The problem:
The part below that opens with the line containing "Transcript for a" and closes with the line containing "Decoded speech from this spectrogram" should be copied exactly, minus any pictures.

Records:
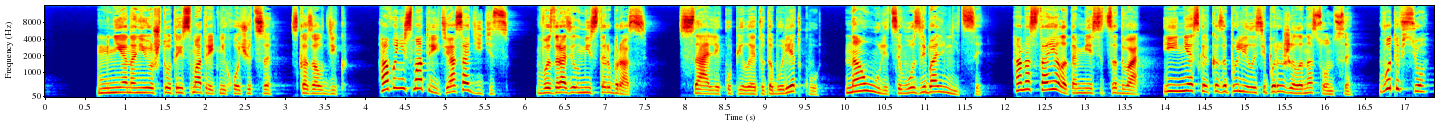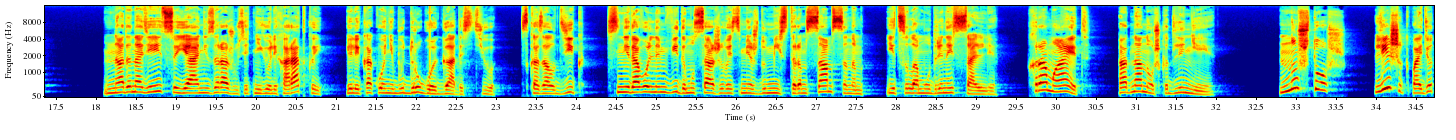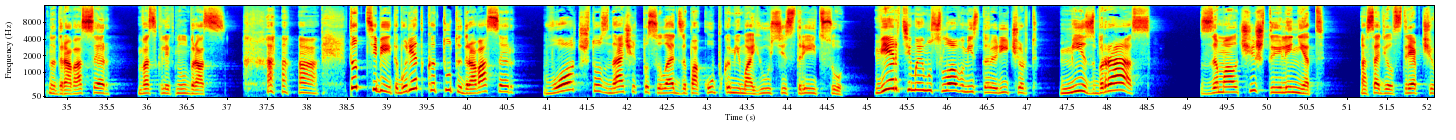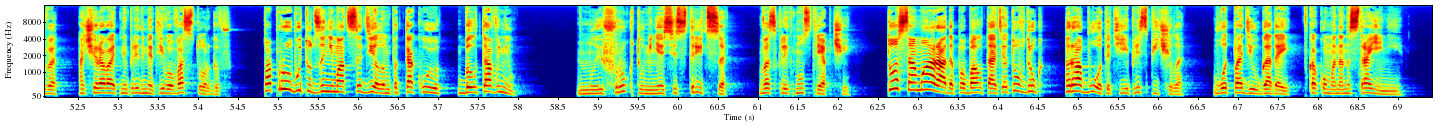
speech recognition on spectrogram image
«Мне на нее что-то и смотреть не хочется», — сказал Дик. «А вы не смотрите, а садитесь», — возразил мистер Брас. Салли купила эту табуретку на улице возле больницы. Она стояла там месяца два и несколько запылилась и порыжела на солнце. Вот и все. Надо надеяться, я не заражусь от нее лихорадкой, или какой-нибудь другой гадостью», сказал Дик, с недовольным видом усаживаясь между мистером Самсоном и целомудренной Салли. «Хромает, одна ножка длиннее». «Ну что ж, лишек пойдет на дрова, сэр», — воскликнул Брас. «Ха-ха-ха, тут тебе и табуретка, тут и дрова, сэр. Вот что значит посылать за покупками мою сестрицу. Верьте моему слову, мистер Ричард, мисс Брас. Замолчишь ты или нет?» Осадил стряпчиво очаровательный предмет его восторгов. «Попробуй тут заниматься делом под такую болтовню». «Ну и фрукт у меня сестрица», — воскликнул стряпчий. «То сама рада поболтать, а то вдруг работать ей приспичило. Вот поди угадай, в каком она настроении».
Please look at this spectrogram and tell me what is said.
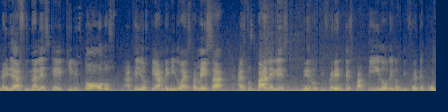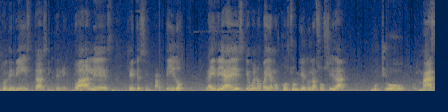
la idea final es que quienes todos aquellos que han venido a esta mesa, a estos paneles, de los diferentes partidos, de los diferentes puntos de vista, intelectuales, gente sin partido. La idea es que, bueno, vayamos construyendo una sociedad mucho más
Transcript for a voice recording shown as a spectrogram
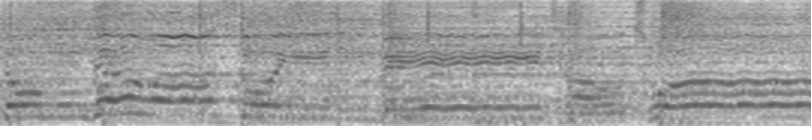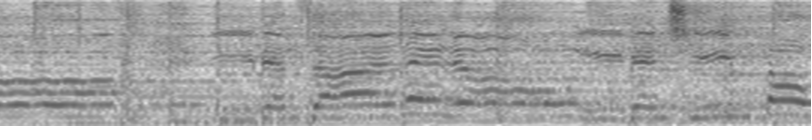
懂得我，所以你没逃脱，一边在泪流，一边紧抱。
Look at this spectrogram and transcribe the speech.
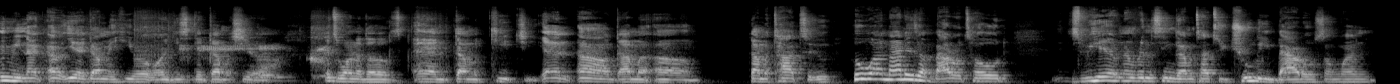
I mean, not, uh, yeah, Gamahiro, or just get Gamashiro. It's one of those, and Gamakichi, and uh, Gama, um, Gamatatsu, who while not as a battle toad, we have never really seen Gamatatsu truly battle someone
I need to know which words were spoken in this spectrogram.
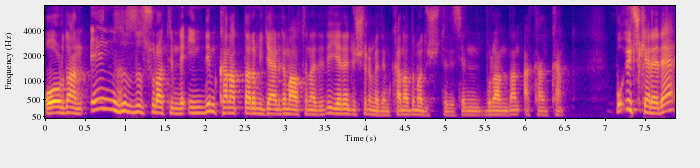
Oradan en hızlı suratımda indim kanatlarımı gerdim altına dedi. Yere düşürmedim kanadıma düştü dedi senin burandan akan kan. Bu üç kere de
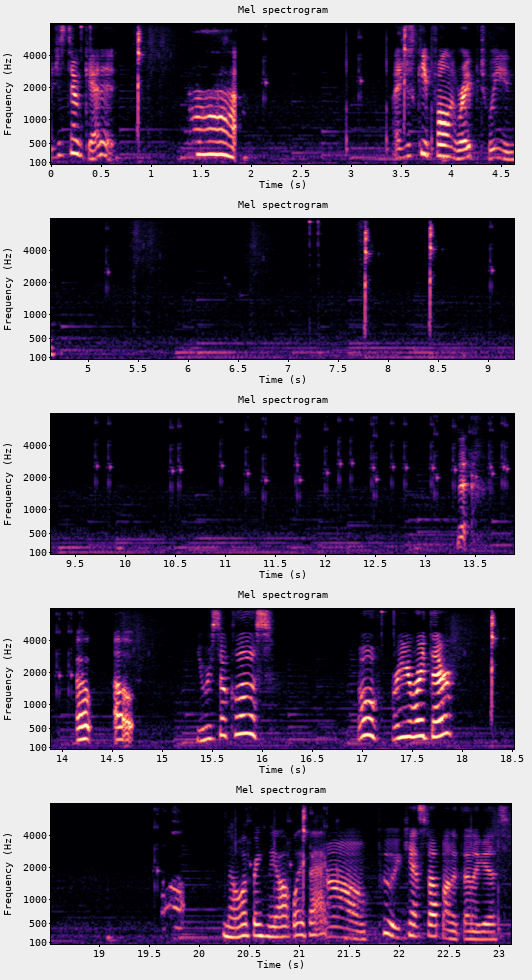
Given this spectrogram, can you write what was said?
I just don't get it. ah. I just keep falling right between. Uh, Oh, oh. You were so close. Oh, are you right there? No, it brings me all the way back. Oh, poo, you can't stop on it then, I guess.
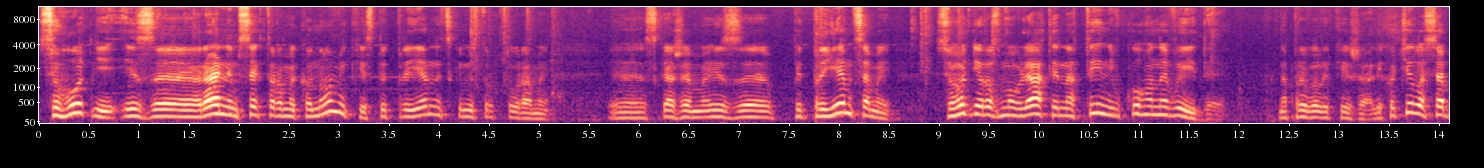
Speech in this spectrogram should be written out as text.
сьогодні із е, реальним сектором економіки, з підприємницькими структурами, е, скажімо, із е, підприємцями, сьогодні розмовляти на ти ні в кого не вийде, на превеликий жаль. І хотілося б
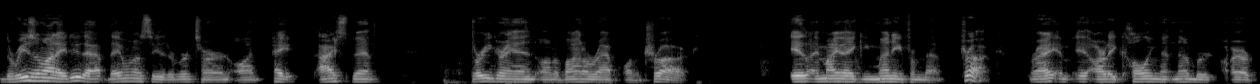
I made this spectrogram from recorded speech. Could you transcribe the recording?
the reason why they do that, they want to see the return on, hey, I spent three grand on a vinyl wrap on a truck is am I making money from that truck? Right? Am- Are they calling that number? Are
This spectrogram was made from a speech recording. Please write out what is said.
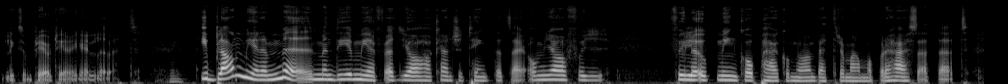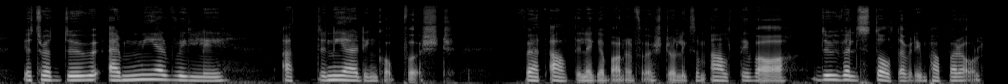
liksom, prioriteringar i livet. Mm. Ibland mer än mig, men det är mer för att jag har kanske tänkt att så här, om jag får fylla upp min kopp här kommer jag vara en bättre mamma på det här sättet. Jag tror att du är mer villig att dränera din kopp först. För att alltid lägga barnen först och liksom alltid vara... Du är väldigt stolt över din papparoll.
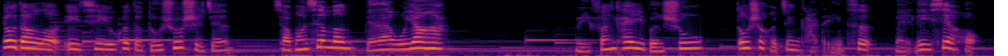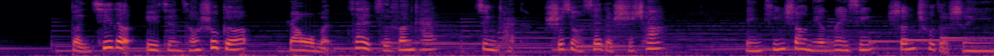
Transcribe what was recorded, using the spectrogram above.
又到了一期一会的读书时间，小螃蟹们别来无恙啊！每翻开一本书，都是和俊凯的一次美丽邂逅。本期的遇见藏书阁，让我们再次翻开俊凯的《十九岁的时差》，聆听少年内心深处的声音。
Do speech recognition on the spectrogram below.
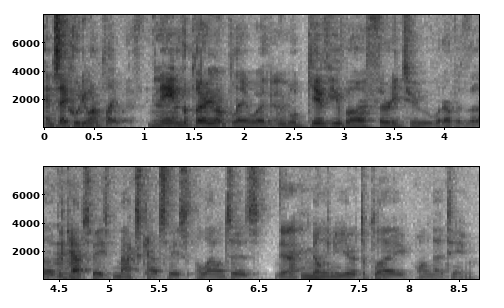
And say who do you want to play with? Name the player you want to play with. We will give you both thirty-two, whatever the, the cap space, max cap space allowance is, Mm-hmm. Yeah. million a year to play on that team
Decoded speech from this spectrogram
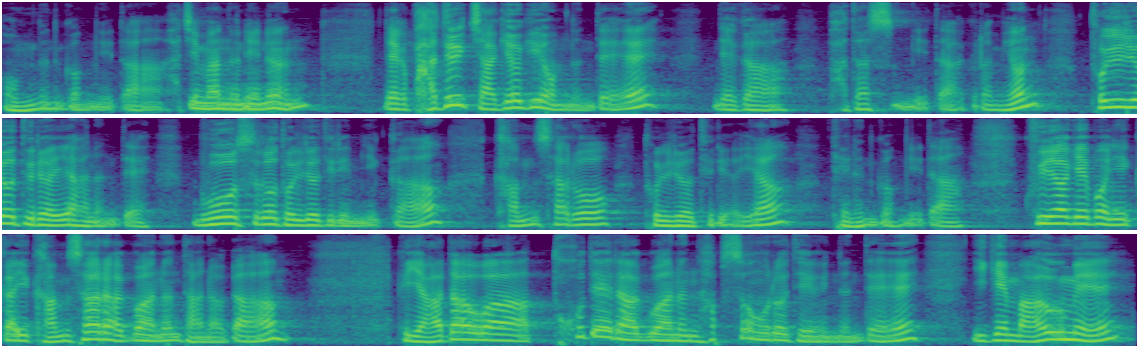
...
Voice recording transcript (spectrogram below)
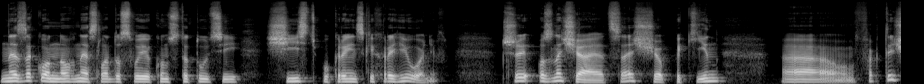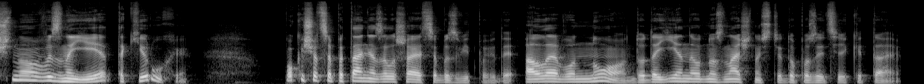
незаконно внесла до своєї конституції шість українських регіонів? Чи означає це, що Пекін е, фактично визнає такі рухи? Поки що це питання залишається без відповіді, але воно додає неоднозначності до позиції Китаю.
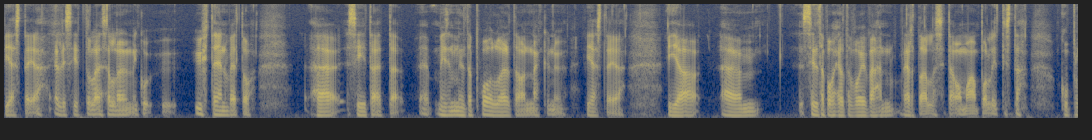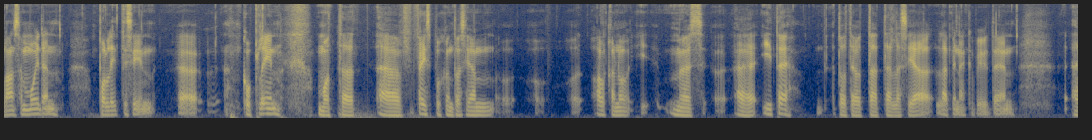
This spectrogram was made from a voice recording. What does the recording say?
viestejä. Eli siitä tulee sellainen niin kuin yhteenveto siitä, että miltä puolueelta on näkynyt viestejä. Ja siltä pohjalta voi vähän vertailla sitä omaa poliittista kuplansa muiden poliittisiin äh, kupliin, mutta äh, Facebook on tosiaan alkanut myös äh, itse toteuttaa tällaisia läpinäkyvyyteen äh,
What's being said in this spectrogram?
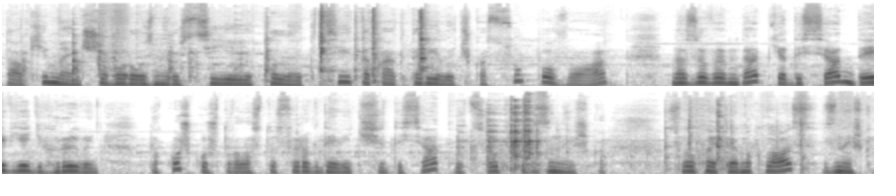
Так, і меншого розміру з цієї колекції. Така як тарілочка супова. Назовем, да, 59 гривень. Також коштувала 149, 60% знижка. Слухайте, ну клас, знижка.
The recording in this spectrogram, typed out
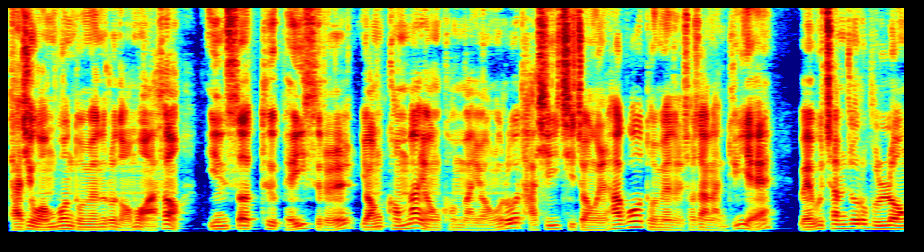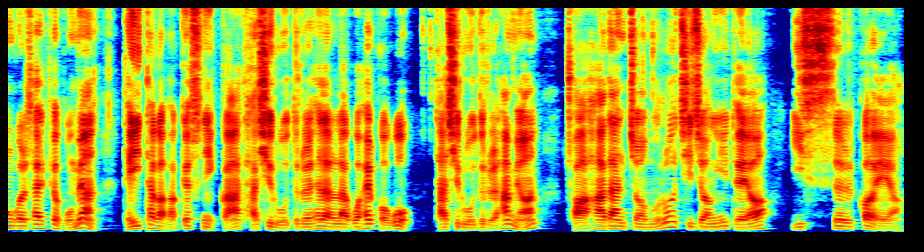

Answer below:
Transcript for a voice recording shown as a spectrogram
懂得我，所以你没逃脱，一边在泪流，一边紧抱。
Look at this spectrogram and transcribe the speech.
I mean, not, uh, yeah, Gamahiro, or just get Gamashiro. It's one of those, and Gamakichi, and uh, Gama, um, Gamatatsu, who while not as a battle toad, we have never really seen Gamatatsu truly battle someone
I need to know which words were spoken in this spectrogram.
Oradan en hızlı suratımda indim kanatlarımı gerdim altına dedi. Yere düşürmedim kanadıma düştü dedi senin burandan akan kan. Bu üç kere de
Given this spectrogram, can you write what was said?
I just don't get it. ah. I just keep falling right between. Uh, Oh, oh. You were so close. Oh, are you right there? No, it brings me all the way back. Oh, poo, you can't stop on it then, I guess.
Speech in this spectrogram should be written out as text.
сьогодні із е, реальним сектором економіки, з підприємницькими структурами, е, скажімо, із е, підприємцями, сьогодні розмовляти на ти ні в кого не вийде, на превеликий жаль. І хотілося б
I made this spectrogram from recorded speech. Could you transcribe the recording?
the reason why they do that, they want to see the return on, hey, I spent three grand on a vinyl wrap on a truck is am I making money from that truck? Right? Am- Are they calling that number? Are
This spectrogram was made from a speech recording. Please write out what is said.
liksom, prioriteringar i livet. Mm. Ibland mer än mig, men det är mer för att jag har kanske tänkt att så här, om jag får fylla upp min kopp här kommer jag vara en bättre mamma på det här sättet. Jag tror att du är mer villig att dränera din kopp först. För att alltid lägga barnen först och liksom alltid vara... Du är väldigt stolt över din papparoll.
Transcribe what was recorded, using the spectrogram above.
又到了一期一会的读书时间，小螃蟹们别来无恙啊！每翻开一本书，都是和俊凯的一次美丽邂逅。本期的遇见藏书阁，让我们再次翻开俊凯的《十九岁的时差》，聆听少年内心深处的声音。
Do speech recognition on the spectrogram below.
And say who do you want to play with? Name the player you want to play with. We will give you both thirty-two, whatever the, the cap space, max cap space allowance is, Mm-hmm. Yeah. million a year to play on that team
Decoded speech from this spectrogram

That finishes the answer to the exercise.